He Wasn’t Ashamed…how courageous. Onesiphorus had courage and guts. Most experts agree that Paul’s second imprisonment was a harsh one that took place shortly before he was martyred for his faith.

Onesiphorus didn’t care that Paul was being treated like the worst criminal for preaching the gospel. He didn’t care that the “officials” might associate him with Paul and perhaps put himself in jeopardy. He was willing to identify with Paul in some of his most difficult days.


He Searched for Paul…how faithful. Historians say that during this second imprisonment, Paul was rather difficult to locate. Onesiphorus wasn’t a fair-weather friend; he searched for Paul and overcame whatever inconvenience he faced to be a source of encouragement. There wasn’t much in it for Onesiphorus; he wasn’t using Paul for his own benefit. Paul couldn’t introduce him to anyone famous and Paul couldn’t pull any strings for him. It was just a genuine love and care for Paul that motivated Onesiphorus to search for and refresh him.

Are you an “Onesiphorus”? Perhaps you have been called to encourage one of God’s leaders? Has the Lord put a leader on your heart? Is there some internal God-given desire in you to be a blessing to a Christian leader? Start by praying for them and trust the Lord to show you how to provide the type of “no-strings-attached” encouragement they need.

Are you a “Paul”? Do you need an Onesiphorus in your life? Someone who really cares about you? Someone who will be there in your difficult days? Someone whom God has raised up to encourage, visit and pray for you? Ask the Lord to coordinate and knit that type of mutually beneficial relationship for you.


He Often Visited Paul…how nice. He was committed to being there for Paul – especially in his time of need. Paul was near the end of his life. He was a leader. He was alone.

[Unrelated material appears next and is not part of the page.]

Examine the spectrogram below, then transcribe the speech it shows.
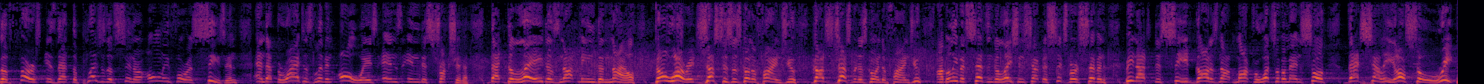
The first is that the pleasures of sin are only for a season and that the riotous living always ends in destruction. That delay does not mean denial. Don't worry, justice is going to find you. God's judgment is going to find you. I believe it says in Galatians chapter 6 verse 7, be not deceived. God is not mocked for whatsoever man soweth, that shall he also reap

Any leader will tell you that being at the “top” is wonderful, an honor, a privilege and lonely. Friends – like Onesiphorus – who reach out often, are a gift.


Were it not for Paul’s letter, we would never know that Onesiphorus had served Paul and the church. But the Lord knew and will reward him “on that day.” The essentials for a successful ministry have not changed: courageous enthusiasm, shameless suffering, and spiritual loyalty.


But we have a friend even greater than Onesiphorus. Jesus said, “I will be with you always, even unto the end of the ages.” So even if all forsake us, there is One who will never forsake us. The summary of Christ’s life, death, and resurrection is found in Romans 4:25: “He was delivered over to death for our sins and was raised to life for our justification.” If God is for us, who can be against us? Paul concludes Romans 8 by proclaiming that nothing in all creation is able to cut us off from the love of God that is in Christ Jesus our Lord. Therefore, I plead with you: If you are outside of Christ, if you have not trusted in Christ as your Lord and Savior, I pray that you will cry out to God today.


Prayer: Father, I am willing to be an Onesiphorus. Show me how to encourage Your leaders. Father, I need an Onesiphorus in my life. I ask You to send one to encourage me as I fulfill Your will. In Jesus’ Name. Amen.

Download Lesson

share to others

You May Also Like

Leave a Reply

Your email address will not be published. Required fields are marked *